- **WHAT THE TASK ASKS**: Reproduce exactly the run of lines that begins with the one containing "Can you use" and ends with the last line of the records, omitting pictures.

#####

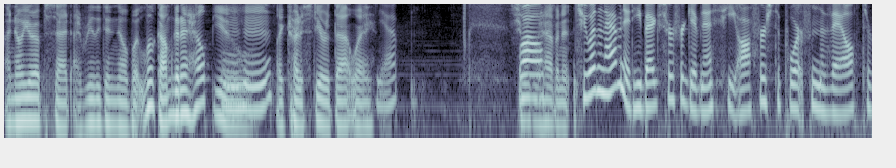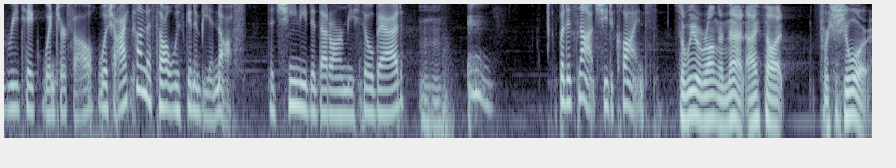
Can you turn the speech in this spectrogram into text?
I know you're upset. I really didn't know, but look, I'm gonna help you. Mm-hmm. Like, try to steer it that way. Yep. She well, wasn't having it. She wasn't having it. He begs for forgiveness. He offers support from the Vale to retake Winterfell, which I kind of thought was going to be enough. That she needed that army so bad. Mm-hmm. but it's not. She declines. So we were wrong on that. I thought for sure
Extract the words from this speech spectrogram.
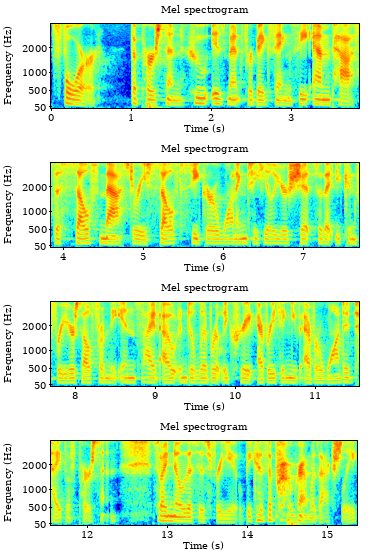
for the person who is meant for big things, the empath, the self mastery, self seeker, wanting to heal your shit so that you can free yourself from the inside out and deliberately create everything you've ever wanted type of person. So I know this is for you because the program was actually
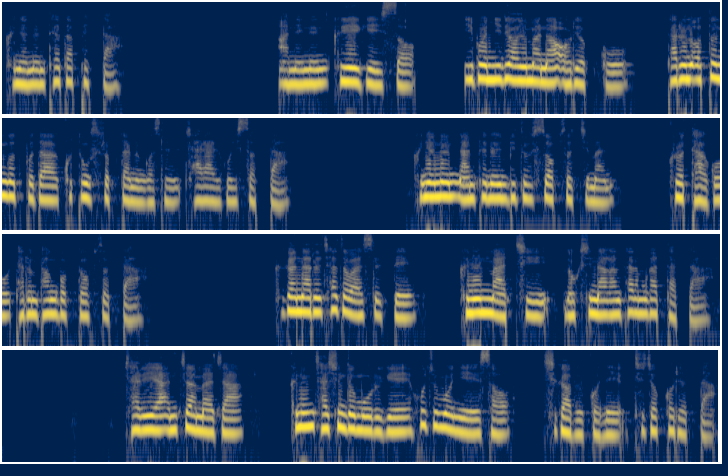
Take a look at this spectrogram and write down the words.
그녀는 대답했다. 아내는 그에게 있어 이번 일이 얼마나 어렵고 다른 어떤 것보다 고통스럽다는 것을 잘 알고 있었다. 그녀는 남편을 믿을 수 없었지만 그렇다고 다른 방법도 없었다. 그가 나를 찾아왔을 때 그는 마치 넋이 나간 사람 같았다. 자리에 앉자마자 그는 자신도 모르게 호주머니에서 지갑을 꺼내 뒤적거렸다.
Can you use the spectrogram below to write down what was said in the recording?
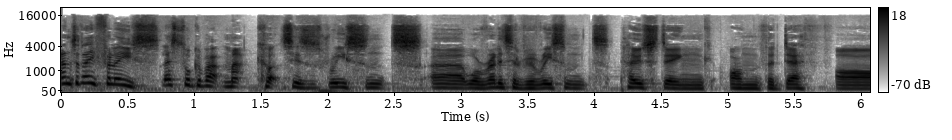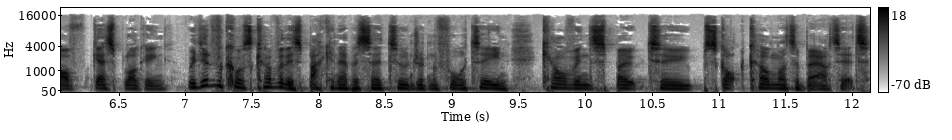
And today, Felice, let's talk about Matt Cutts' recent, uh, well, relatively recent posting on the death of guest blogging. We did, of course, cover this back in episode 214. Kelvin spoke to Scott Culnut about it.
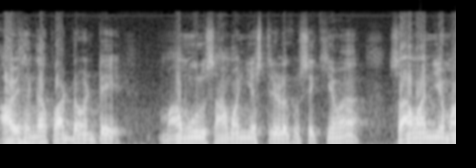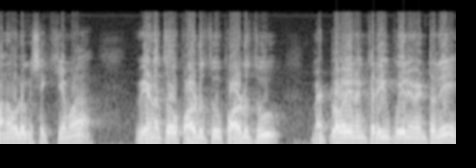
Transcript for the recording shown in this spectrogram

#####

- **ANSWER FOR THE TASK**:
Can you use the spectrogram below to write down what was said in the recording?
And today, Felice, let's talk about Matt Cutts' recent, uh, well, relatively recent posting on the death of guest blogging. We did, of course, cover this back in episode 214. Kelvin spoke to Scott Culnut about it.
Transcript for the recording shown in this spectrogram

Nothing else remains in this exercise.